Appellant also objects to testimony that appellant was Hispanic, claiming that this was racist and demeaning. Defense counsel, however, raised the issue by asking a police officer if Swann had said she was afraid to press charges against "an Hispanic." On redirect, the prosecutor merely confirmed that appellant was Hispanic. Nothing more was said. Further, defense counsel did not object to the prosecutor's question. When defense counsel fails to object, we may review if there was plain error affecting substantial rights. State v. Griller, 583 N.W.2d 736, 740 (Minn. 1998). But there was no plain error in the "Hispanic" question.

Appellant's objection to the prosecutor asking him whether his wife attended the trial is similarly waived by his failure to object at trial. See State v. Ture, 353 N.W.2d 502, 516 (Minn. 1984) (defendant's failure to object suggests lack of prejudice).

Finally, appellant argues that he was prejudiced by questions about his brother's imprisonment. Defense counsel did not object until after several questions had been asked, and once counsel did object, the objection was sustained. Counsel did not ask that the testimony be stricken. Under such circumstances, the trial court's decision is upheld unless it was plain error. Rairdon v. State, 557 N.W.2d 318, 325 (Minn. 1996). While the testimony was irrelevant, it was not plain error because it is unlikely that appellant's two-sentence testimony about his brother's imprisonment had a significant effect on the jury's verdict. See Griller, 583 N.W.2d at 741 (for error to be plain error, it must have significant effect on verdict).

II. Prosecutor Misconduct

Appellant argues that the prosecutor committed misconduct by eliciting prejudicial, inadmissible evidence during trial.
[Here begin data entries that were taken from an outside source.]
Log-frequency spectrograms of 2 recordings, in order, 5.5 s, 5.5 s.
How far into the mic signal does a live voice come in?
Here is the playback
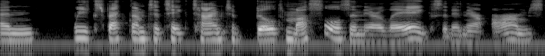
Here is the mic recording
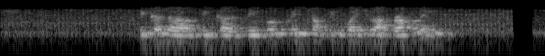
1.4 s

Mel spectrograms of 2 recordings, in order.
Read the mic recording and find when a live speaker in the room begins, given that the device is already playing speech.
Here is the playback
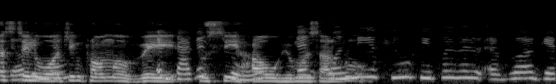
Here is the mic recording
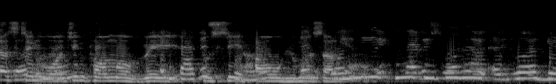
3.4 s

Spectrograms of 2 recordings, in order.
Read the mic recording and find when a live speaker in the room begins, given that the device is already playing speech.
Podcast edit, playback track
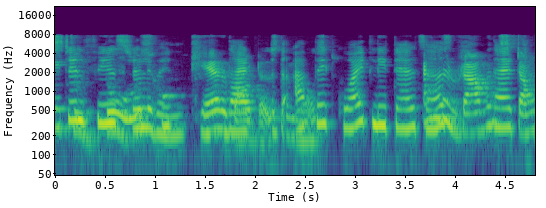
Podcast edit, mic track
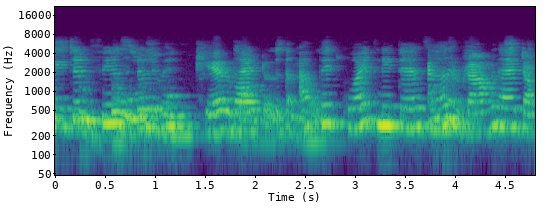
none

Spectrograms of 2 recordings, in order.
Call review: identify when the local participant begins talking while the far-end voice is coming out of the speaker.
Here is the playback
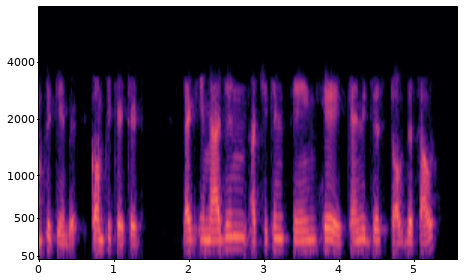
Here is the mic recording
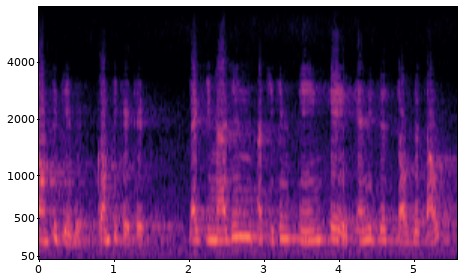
none

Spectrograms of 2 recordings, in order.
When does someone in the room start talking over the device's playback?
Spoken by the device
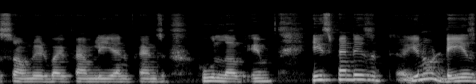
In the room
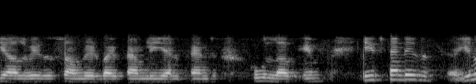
none

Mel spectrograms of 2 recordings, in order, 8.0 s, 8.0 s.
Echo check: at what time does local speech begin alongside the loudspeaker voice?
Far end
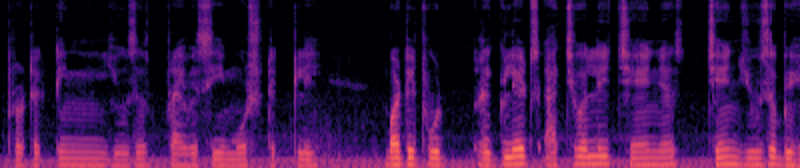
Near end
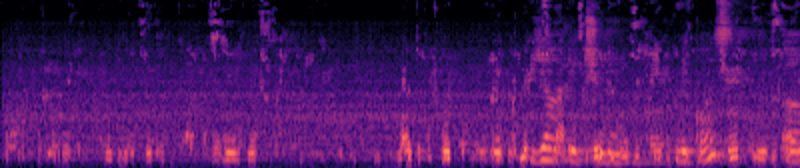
5.3 s

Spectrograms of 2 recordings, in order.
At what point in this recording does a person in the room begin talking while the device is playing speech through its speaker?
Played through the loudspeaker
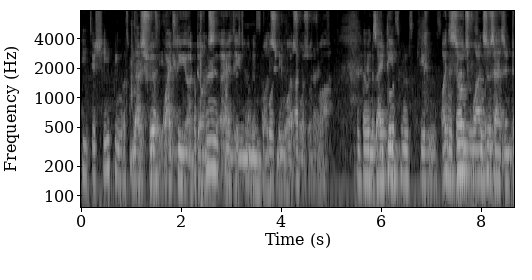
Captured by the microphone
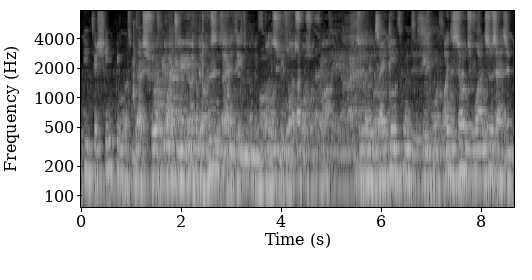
1.4 s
But we have already determined that the complained-of evidence was admissible or that there was no plain error in its admission, and we find no misconduct by the prosecutor in eliciting this evidence.
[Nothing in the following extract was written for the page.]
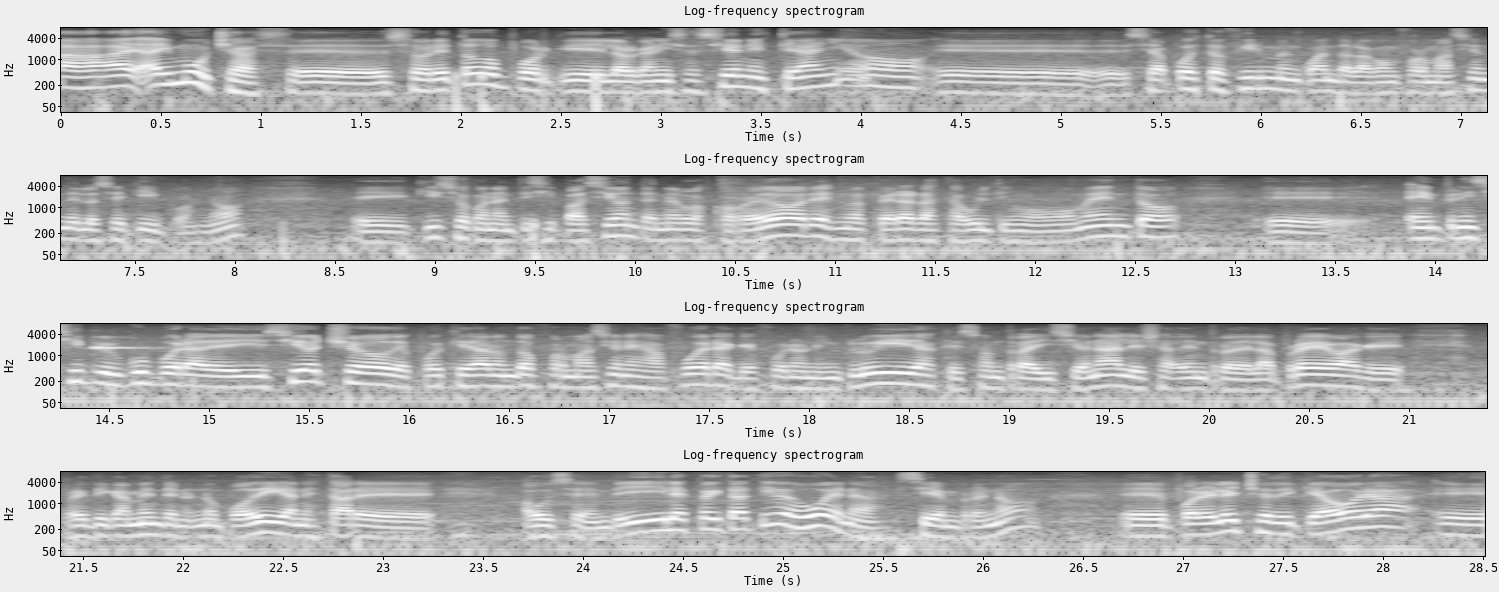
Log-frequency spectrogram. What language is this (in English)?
Spanish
Appellant also argues that the prosecutor committed misconduct by calling him a liar during closing arguments. But the standard for granting a new trial based on prosecutorial misconduct is whether "the misconduct likely played a substantial part in influencing the jury to convict." State v. Caron, 300 Minn. 123, 128, 218 N.W.2d 197, 200 (1974). Although the prosecutor's characterization of appellant as a liar was inappropriate, in light of the argument as a whole and the strong evidence against appellant, we cannot say the prosecutor's comments were likely to substantially influence the jury.